Records supplied:
========

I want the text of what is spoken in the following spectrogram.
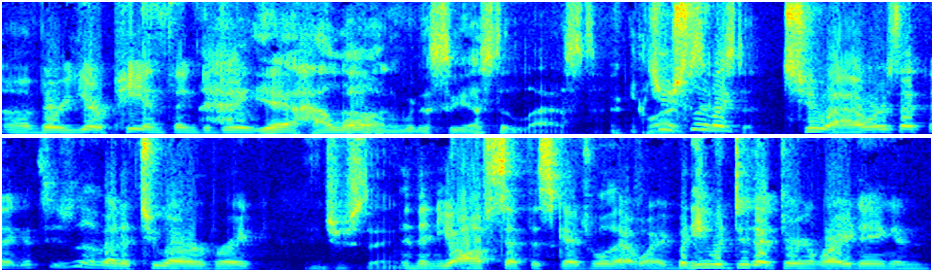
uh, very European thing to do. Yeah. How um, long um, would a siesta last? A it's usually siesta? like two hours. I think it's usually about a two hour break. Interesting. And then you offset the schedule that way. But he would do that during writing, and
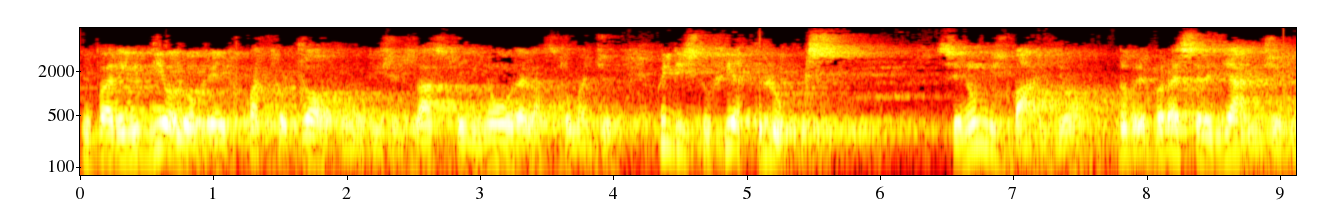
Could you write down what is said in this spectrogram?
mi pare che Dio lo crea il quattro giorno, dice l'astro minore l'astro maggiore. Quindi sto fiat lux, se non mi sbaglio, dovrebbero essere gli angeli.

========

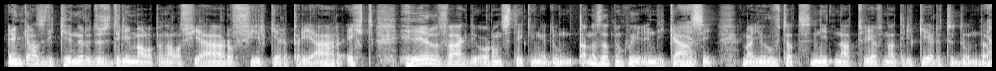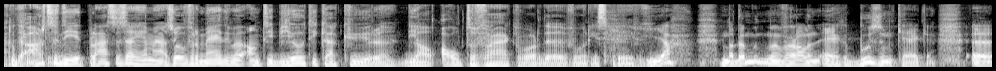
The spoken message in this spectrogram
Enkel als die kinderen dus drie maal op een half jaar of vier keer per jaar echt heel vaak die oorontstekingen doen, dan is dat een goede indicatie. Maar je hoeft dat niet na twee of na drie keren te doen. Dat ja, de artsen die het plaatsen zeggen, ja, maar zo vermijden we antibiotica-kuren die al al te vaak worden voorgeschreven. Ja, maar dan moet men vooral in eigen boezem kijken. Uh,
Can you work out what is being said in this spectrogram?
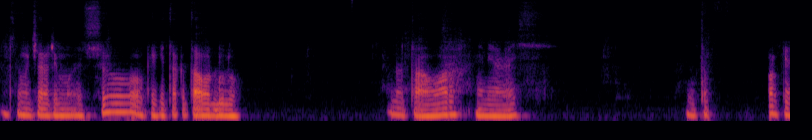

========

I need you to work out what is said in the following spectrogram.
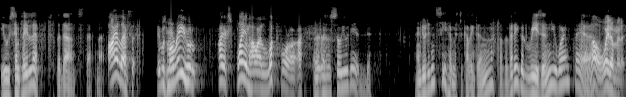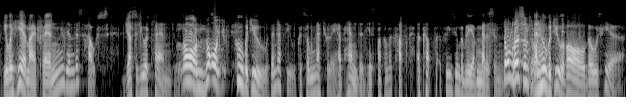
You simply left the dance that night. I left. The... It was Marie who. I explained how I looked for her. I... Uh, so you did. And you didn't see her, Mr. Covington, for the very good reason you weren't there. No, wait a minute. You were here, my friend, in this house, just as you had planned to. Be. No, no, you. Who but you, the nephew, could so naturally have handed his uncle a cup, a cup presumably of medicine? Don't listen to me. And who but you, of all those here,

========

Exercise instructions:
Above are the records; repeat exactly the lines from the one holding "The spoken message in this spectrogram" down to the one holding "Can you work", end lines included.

Answer to this task:
The spoken message in this spectrogram
Enkel als die kinderen dus drie maal op een half jaar of vier keer per jaar echt heel vaak die oorontstekingen doen, dan is dat een goede indicatie. Maar je hoeft dat niet na twee of na drie keren te doen. Dat ja, de artsen die het plaatsen zeggen, ja, maar zo vermijden we antibiotica-kuren die al al te vaak worden voorgeschreven. Ja, maar dan moet men vooral in eigen boezem kijken. Uh,
Can you work out what is being said in this spectrogram?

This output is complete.